  Occur in at least one PA:Yes
  Percentage of population protected by PAs (0-100):90
  Invasive species control or prevention:Yes
In-Place Species Management
In-Place Education
1. Residential & commercial development -> 1.1. Housing & urban areas
♦ timing:Past, Likely to Return ♦ scope:Minority (<50%) ♦ severity:Negligible declines ⇒ Impact score:Past Impact 
→ Stresses
  • 1. Ecosystem stresses -> 1.1. Ecosystem conversion
  • 1. Ecosystem stresses -> 1.2. Ecosystem degradation

1. Residential & commercial development -> 1.3. Tourism & recreation areas
♦ timing:Ongoing ♦ scope:Minority (<50%) ♦ severity:Negligible declines ⇒ Impact score:Low Impact: 4 
→ Stresses
  • 1. Ecosystem stresses -> 1.1. Ecosystem conversion
  • 1. Ecosystem stresses -> 1.2. Ecosystem degradation

2. Agriculture & aquaculture -> 2.2. Wood & pulp plantations -> 2.2.1. Small-holder plantations
♦ timing:Past, Unlikely to Return    
→ Stresses
  • 1. Ecosystem stresses -> 1.1. Ecosystem conversion
  • 1. Ecosystem stresses -> 1.2. Ecosystem degradation

2. Agriculture & aquaculture -> 2.2. Wood & pulp plantations -> 2.2.2. Agro-industry plantations
♦ timing:Past, Unlikely to Return    
→ Stresses
  • 1. Ecosystem stresses -> 1.1. Ecosystem conversion
  • 1. Ecosystem stresses -> 1.2. Ecosystem degradation
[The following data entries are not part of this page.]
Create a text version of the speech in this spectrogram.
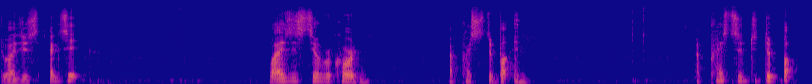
Do I just exit? Why is it still recording? I pressed the button. I pressed the, the button.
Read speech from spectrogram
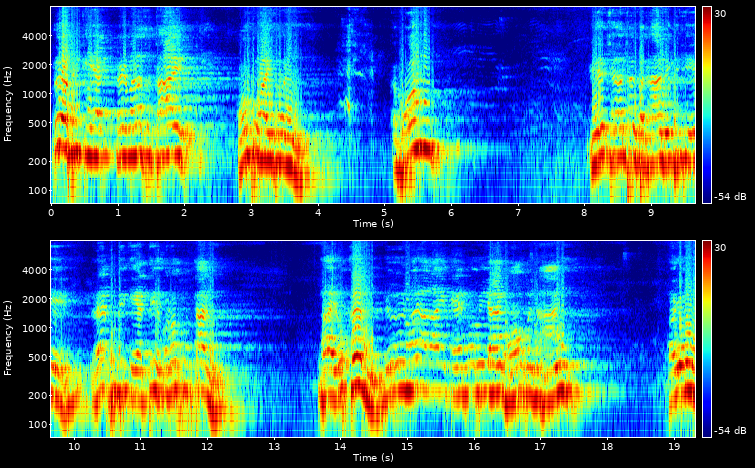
เพื่อเป็นเกียรติในวาระสุดท้ายของผู้วัยชนกับผมเรียนเชิญท่านประธานในพิธีและผู้มีเกียรติที่เคารพทุกท่านได้ลุกขึ้นยืนไว้อะไรแก่ดวงวิญญาณของพลทหาร ประโยง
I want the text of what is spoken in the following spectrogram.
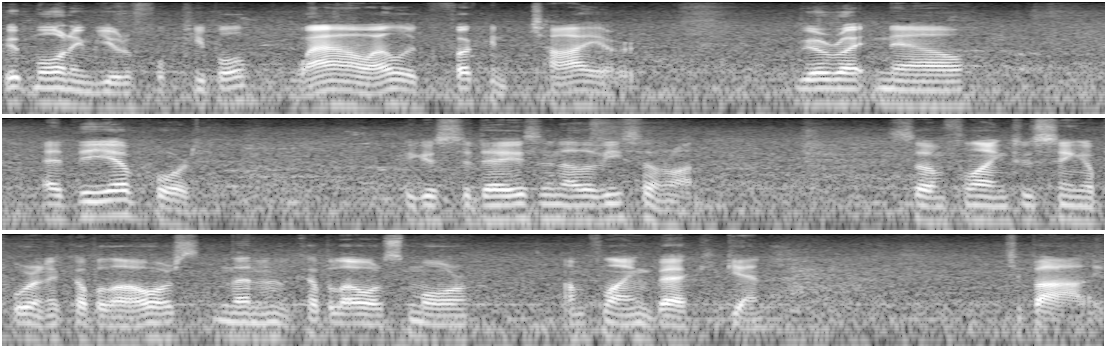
Good morning, beautiful people. Wow, I look fucking tired. We are right now at the airport because today is another visa run. So I'm flying to Singapore in a couple hours and then in a couple hours more I'm flying back again to Bali.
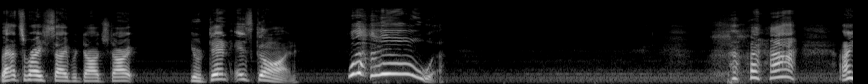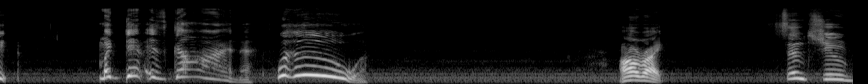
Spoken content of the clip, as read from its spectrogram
That's right, Cyber Dodge Dart. Your dent is gone. Woohoo! Ha ha ha! I. My dent is gone! Woohoo! Alright. Since you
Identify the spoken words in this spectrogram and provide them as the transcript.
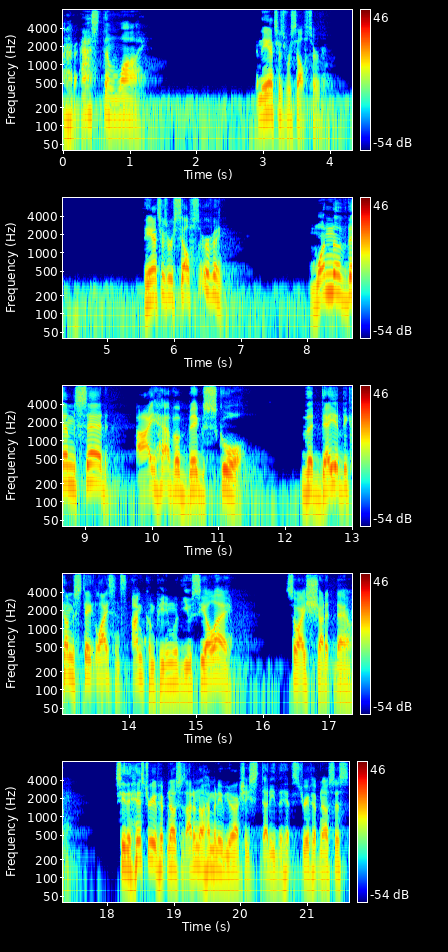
And I've asked them why. And the answers were self serving. The answers were self serving. One of them said, I have a big school. The day it becomes state licensed, I'm competing with UCLA. So I shut it down. See, the history of hypnosis, I don't know how many of you actually studied the history of hypnosis,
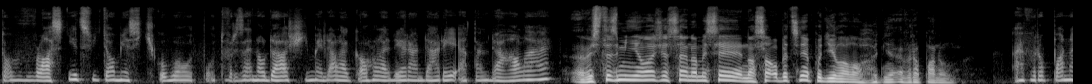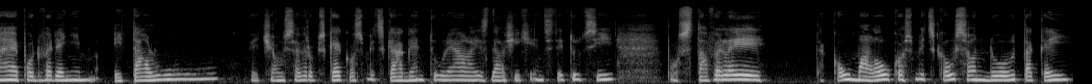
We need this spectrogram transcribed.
to vlastnictví toho měsíčku bylo potvrzeno dalšími dalekohledy, radary a tak dále. Vy jste zmínila, že se na misi NASA obecně podílelo hodně Evropanů. Evropané pod vedením Italů, většinou z Evropské kosmické agentury, ale i z dalších institucí, postavili takovou malou kosmickou sondu, takový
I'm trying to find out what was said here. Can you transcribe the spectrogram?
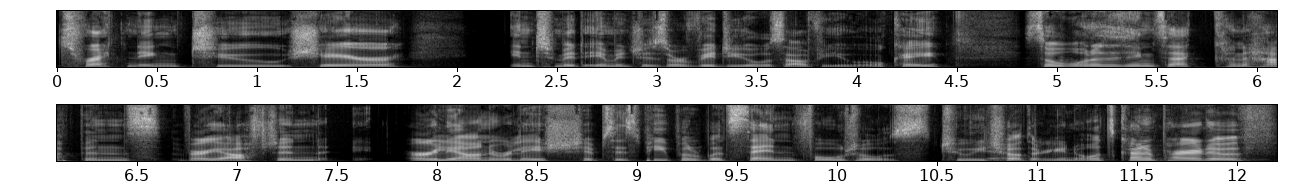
threatening to share intimate images or videos of you. Okay. So, one of the things that kind of happens very often early on in relationships is people would send photos to each Yeah. other. You know, it's kind of part of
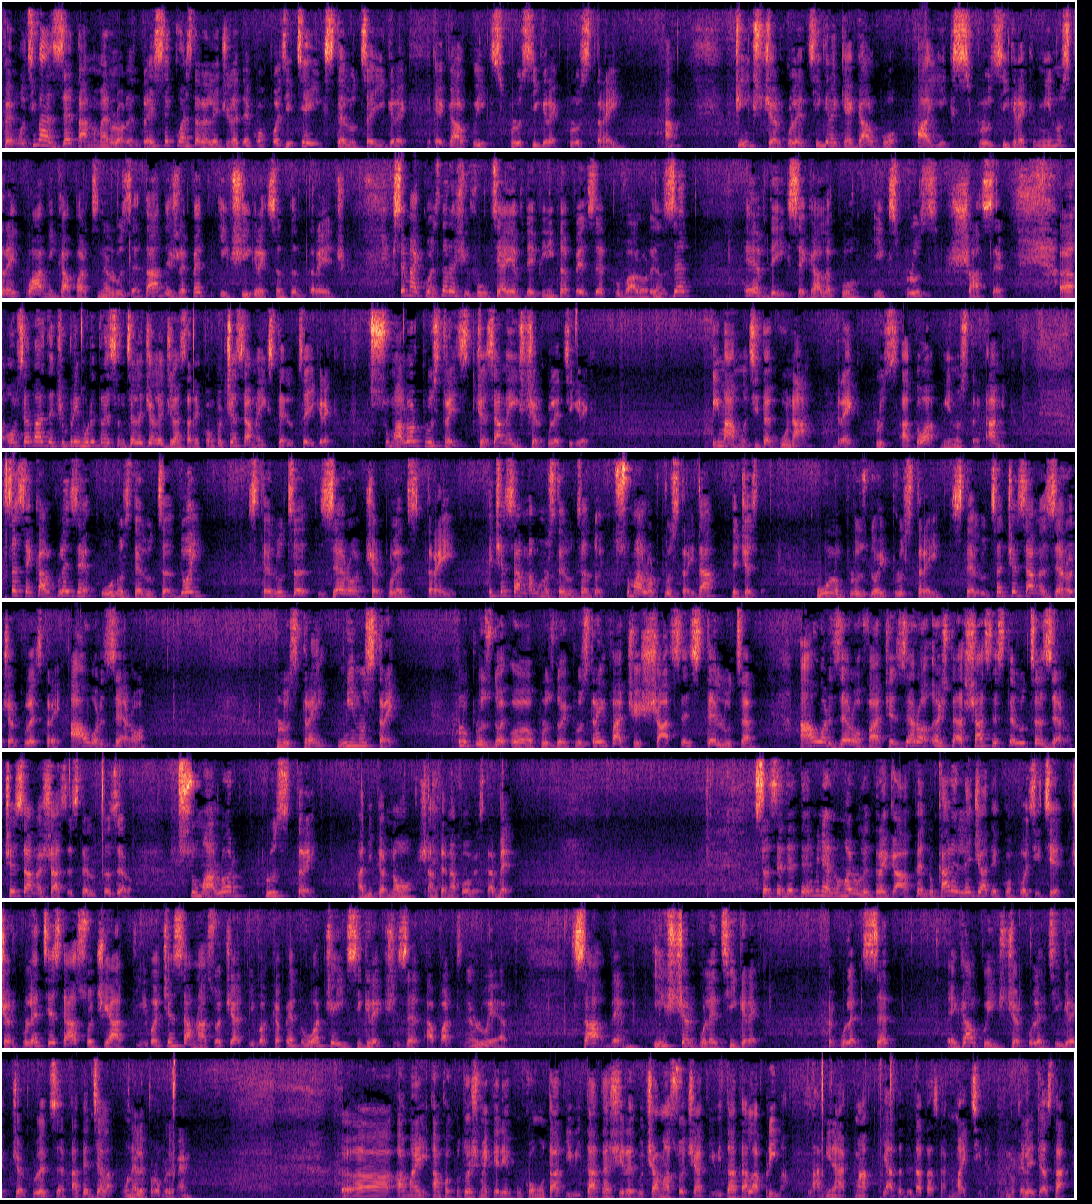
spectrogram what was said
Pe mulțimea Z a numerelor întregi se consideră legile de compoziție x steluță y egal cu x plus y plus 3 da? și x cerculeț y egal cu ax plus y minus 3 cu a mică aparține lui z. Da? Deci, repet, x și y sunt întregi. Se mai consideră și funcția f definită pe z cu valori în z, f de x egală cu x plus 6. Uh, observați, deci în primul rând trebuie să înțelegem legile astea de compoziție. Ce înseamnă x steluță y? Suma lor plus 3. Ce înseamnă x cerculeț y? Prima amulțită cu un a, drept, plus a doua minus 3, a mică. Să se calculeze 1 steluță 2, steluță 0, cerculeț 3. Deci ce înseamnă 1 steluță 2? Suma lor plus 3, da? Deci este 1 plus 2 plus 3, steluță, ce înseamnă 0 cerculeț 3? A ori 0 plus 3 minus 3. 1 plus 2, uh, plus 2 plus 3 face 6, steluță. A ori 0 face 0, ăștia 6 steluță 0. Ce înseamnă 6 steluță 0? Suma lor plus 3, adică 9 și antena povestea. B. să se determine numărul întreg A, pentru care legea de compoziție cerculeț este asociativă. Ce înseamnă asociativă? Că pentru orice x, y și z aparține lui R, să avem x cerculeț y cerculeț z egal cu x cerculeț y cerculeț z. Atenția la unele probleme Uh, am, mai, am făcut o șmecherie cu comutativitatea și reduceam asociativitatea la prima. La mine acum, iată, de data asta nu mai ține. Pentru că legea asta,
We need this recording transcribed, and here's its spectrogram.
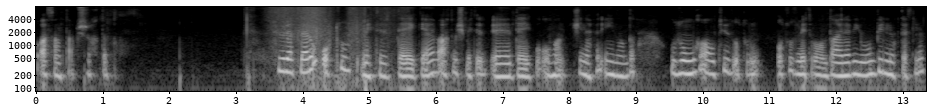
Bu asan tapşırıqdır. Sürətləri 30 metr dəqiqə və 60 metr e, dəqiqə olan iki nəfər eyni anda uzunluğu 630 metr olan dairəvi yolun bir nöqtəsindən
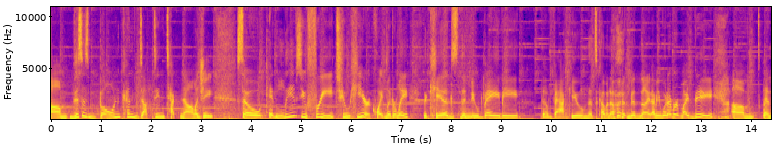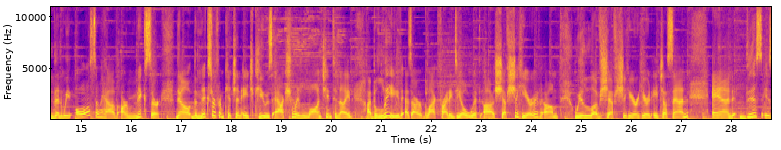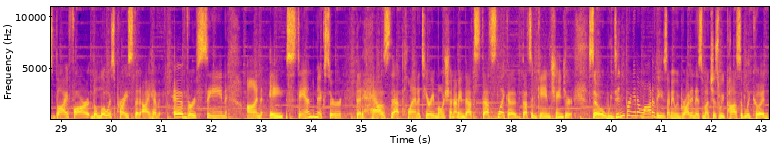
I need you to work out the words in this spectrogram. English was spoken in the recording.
Um, this is bone conducting technology. So it leaves you free to hear, quite literally, the kids, the new baby, the vacuum that's coming up at midnight. I mean, whatever it might be. Um, and then we also have our mixer. Now, the mixer from Kitchen HQ is actually launching tonight, I believe, as our Black Friday deal with uh, Chef Shahir. Um, we love Chef Shahir here at HSN. And this is by far the lowest price that I have ever seen on a stand mixer that has that planetary motion. I mean, that's that's like a that's a game changer. So we didn't bring in a lot of these. I mean, we brought in as much as we possibly could.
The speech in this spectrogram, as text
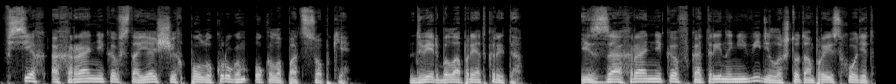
всех охранников, стоящих полукругом около подсобки. Дверь была приоткрыта. Из-за охранников Катрина не видела, что там происходит,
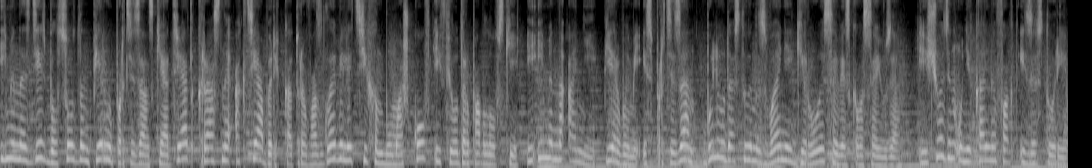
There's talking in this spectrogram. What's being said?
Именно здесь был создан первый партизанский отряд «Красный Октябрь», который возглавили Тихон Бумашков и Федор Павловский. И именно они, первыми из партизан, были удостоены звания Героя Советского Союза. Еще один уникальный факт из истории.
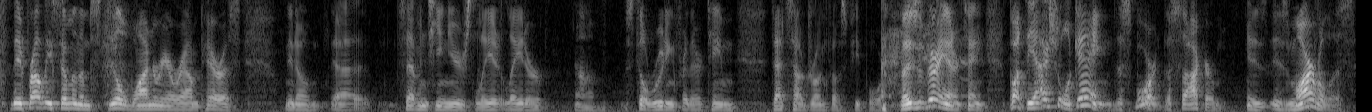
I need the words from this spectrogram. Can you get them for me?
they probably some of them still wandering around Paris, you know, uh, 17 years later, later um, still rooting for their team. That's how drunk those people were. But it was very entertaining. But the actual game, the sport, the soccer, is is marvelous.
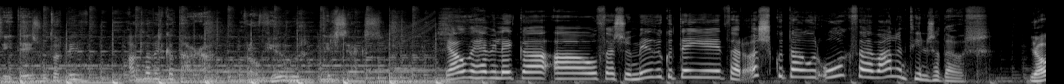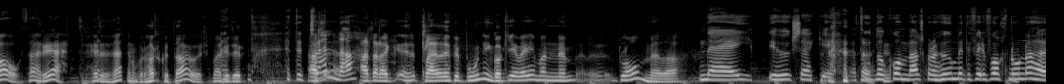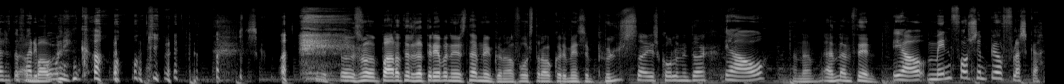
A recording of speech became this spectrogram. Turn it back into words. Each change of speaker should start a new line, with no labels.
Sýteis útvarpið, alla virka daga frá fjögur til sex.
Já, við hefum leika á þessu miðvíkudegi, það er öskudagur og það er valentínusaddagur.
Já, það er rétt. Heyrðu, þetta er nú bara hörku dagur. Getur,
þetta er tvenna.
Allar að klæða upp í búning og gefa einmannum blóm eða?
Nei, ég hugsa ekki. Þú ert nú komið með alls konar hugmyndi fyrir fólk núna, það er þetta að fara í búninga og
gera. Bara til þess að drepa niður stemninguna, fór strákurinn minn sem pulsa í skólan í dag.
Já.
Þannig, en, en þinn?
Já, minn fór sem bjórflaska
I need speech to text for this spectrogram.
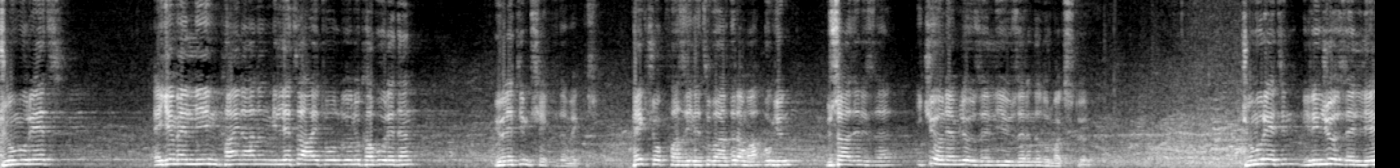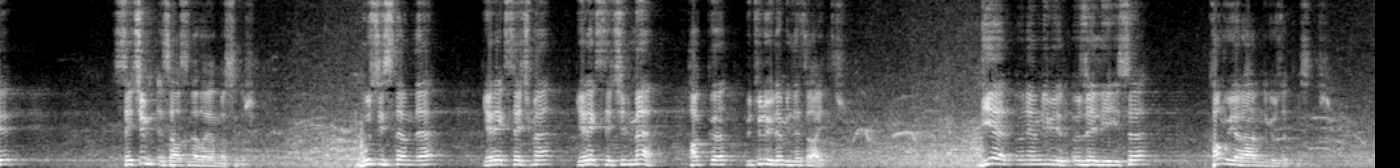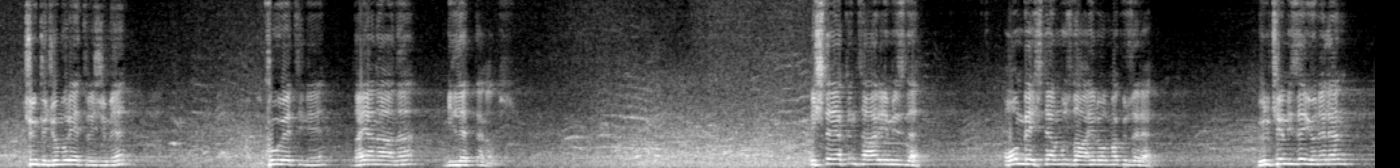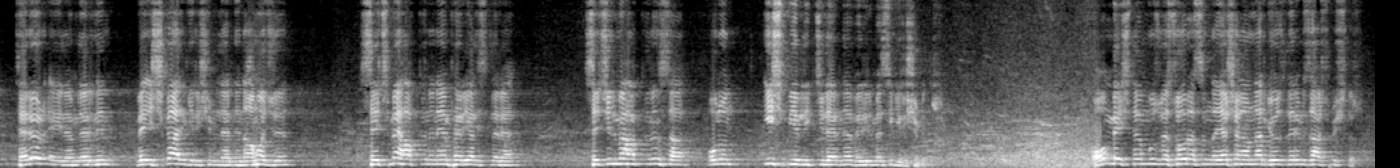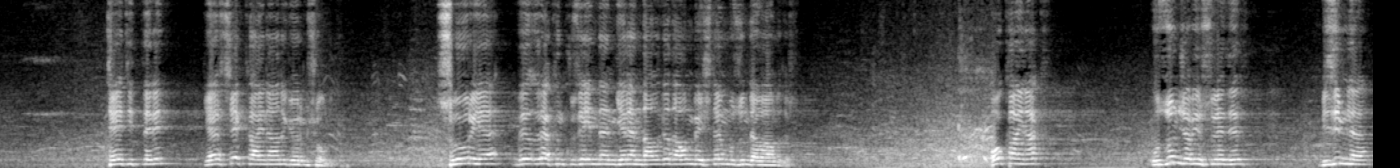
Cumhuriyet egemenliğin kaynağının millete ait olduğunu kabul eden yönetim şekli demektir. Pek çok fazileti vardır ama bugün müsaadenizle iki önemli özelliği üzerinde durmak istiyorum. Cumhuriyetin birinci özelliği seçim esasına dayanmasıdır. Bu sistemde gerek seçme gerek seçilme hakkı bütünüyle millete aittir. Diğer önemli bir özelliği ise kamu yararını gözetmesidir. Çünkü Cumhuriyet rejimi kuvvetini, dayanağını milletten alır. İşte yakın tarihimizde 15 Temmuz dahil olmak üzere ülkemize yönelen terör eylemlerinin ve işgal girişimlerinin amacı seçme hakkının emperyalistlere, seçilme hakkınınsa onun işbirlikçilerine verilmesi girişimidir. 15 Temmuz ve sonrasında yaşananlar gözlerimizi açmıştır. Tehditlerin gerçek kaynağını görmüş olduk. Suriye ve Irak'ın kuzeyinden gelen dalga da 15 Temmuz'un devamıdır. O kaynak uzunca bir süredir bizimle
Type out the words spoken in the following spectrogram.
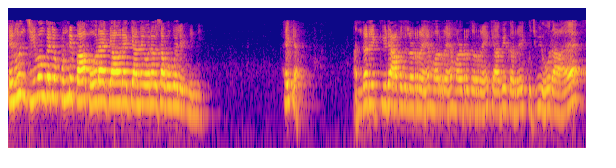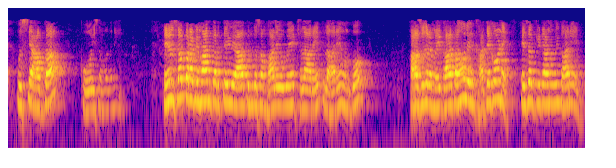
लेकिन उन जीवों का जो पुण्य पाप हो रहा है, क्या हो रहा है, क्या नहीं हो रहा है उसका कोई लेन देन नहीं। है क्या? अंदर जो कीड़े आपस लड़ रहे हैं, मर रहे हैं, मर्डर कर रहे हैं, क्या भी कर रहे हैं, कुछ भी हो रहा है, उससे आपका कोई संबंध नहीं। लेकिन सब पर अभिमान करते हुए आप उनको संभाले हुए हैं, खिला रहे, पिला रहे हैं, उनको। आप सोच रहे मैं खाता हूँ, लेकिन खाते कौन है? ये सब कीटाणु ही खा रहे हैं।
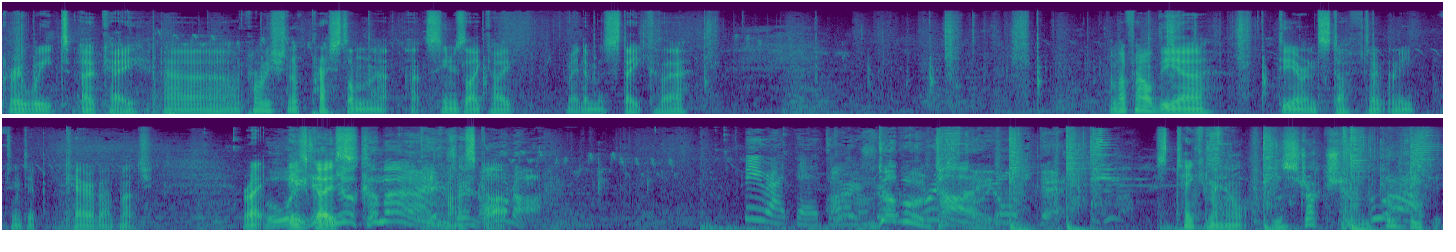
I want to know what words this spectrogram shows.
Grow wheat. Okay. Uh, I probably shouldn't have pressed on that. That seems like I made a mistake there. I love how the uh, deer and stuff don't really seem to care about much. Right, these guys... your command. Oh, Scott. Be right there, Dad. Double time. Let's take him out. Construction completed.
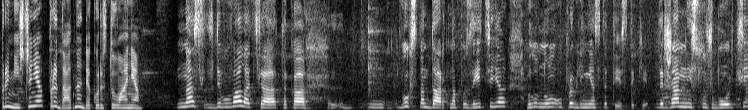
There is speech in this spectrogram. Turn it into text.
Приміщення придатне для користування. Нас здивувала ця така е, двохстандартна позиція головного управління статистики. Державні службовці,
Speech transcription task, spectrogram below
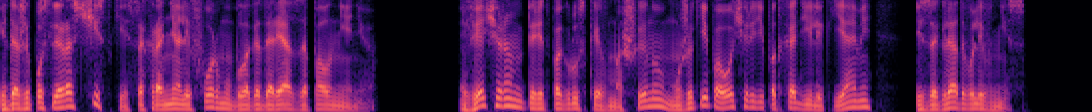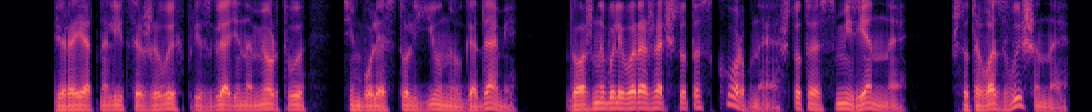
и даже после расчистки сохраняли форму благодаря заполнению. Вечером, перед погрузкой в машину, мужики по очереди подходили к яме и заглядывали вниз. Вероятно, лица живых при взгляде на мертвую, тем более столь юную годами, должны были выражать что-то скорбное, что-то смиренное, что-то возвышенное,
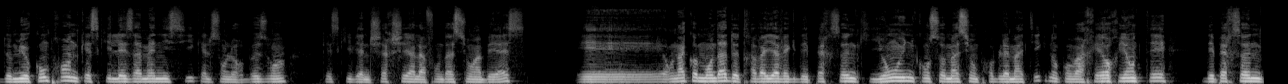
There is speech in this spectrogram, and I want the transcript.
de mieux comprendre qu'est-ce qui les amène ici, quels sont leurs besoins, qu'est-ce qu'ils viennent chercher à la Fondation ABS. Et on a comme mandat de travailler avec des personnes qui ont une consommation problématique. Donc on va réorienter des personnes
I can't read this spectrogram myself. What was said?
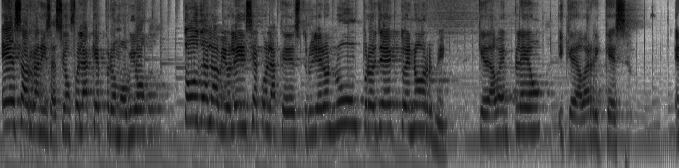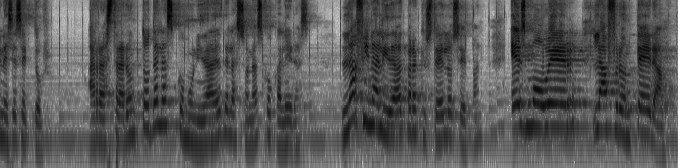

7. Natural system modifications -> 7.1. Fire & fire suppression -> 7.1.3. Trend Unknown/Unrecorded
♦ timing:Ongoing ♦ scope:Minority (<50%) ♦ severity:Causing/Could cause fluctuations ⇒ Impact score:Low Impact: 5 
→ Stresses
  • 1. Ecosystem stresses -> 1.2. Ecosystem degradation

8. Invasive and other problematic species, genes & diseases -> 8.1. Invasive non-native/alien species/diseases -> 8.1.1. Unspecified species
♦ timing:Ongoing ♦ scope:Minority (<50%) ♦ severity:Slow, Significant Declines ⇒ Impact score:Low Impact: 5 
→ Stresses
  • 1. Ecosystem stresses -> 1.2. Ecosystem degradation

8. Invasive and other problematic species, genes & diseases -> 8.1. Invasive non-native/alien species/diseases -> 8.1.2. Named species
♦ timing:Ongoing ♦ scope:Minority (<50%) ♦ severity:Slow, Significant Declines ⇒ Impact score:Low Impact: 5 
→ Stresses
  • 1. Ecosystem stresses -> 1.2. Ecosystem degradation

1. Research -> 1.2. Population size, distribution & trends
1. Research -> 1.3. Life history & ecology
1. Research -> 1.5. Threats

Bibliography [top]

Channing, A. 2001. Amphibians of Central and Southern Africa. Cornell University Press, Ithaca and London.

Channing, A., Hendricks, D. and Dawood, A. 1994. Description of a new moss frog from the south-western Cape (Anura: Ranidae: Arthroleptella). South African Journal of Zoology 29: 240-243.

IUCN. 2016. The IUCN Red List of Threatened Species. Version 2016-3. Available at: www.iucnredlist.org. (Accessed: 07 December 2016).

Minter, L.R., Burger, M., Harrison, J.A., Braack, H.H., Bishop, P.J. and Knoepfer, D. 2004. Atlas and Red Data Book of the Frogs of South Africa, Lesotho and Swaziland. SI/MAB Series No. 9, Washington, D.C.

Passmore, N.I. and Carruthers, V.C. 1995. South African Frogs, 2nd Edition. Southern Book Publishers and Witwatersrand University Press, Johannesburg.

Wager, V.A. 1986. Frogs of South Africa, 2nd edition. Delta Books, Craighall.


Citation: IUCN SSC Amphibian Specialist Group & South African Frog Re-assessment Group (SA-FRoG). 2016. Arthroleptella lightfooti. In: The IUCN Red List of Threatened Species 2016: e.T58061A77157902. . Downloaded on 08 December 2016.
Disclaimer: To make use of this information, please check the <Terms of Use>.
Feedback: If you see any errors or have any questions or suggestions on what is shown on this page, please provide us with feedback so that we can correct or extend the information provided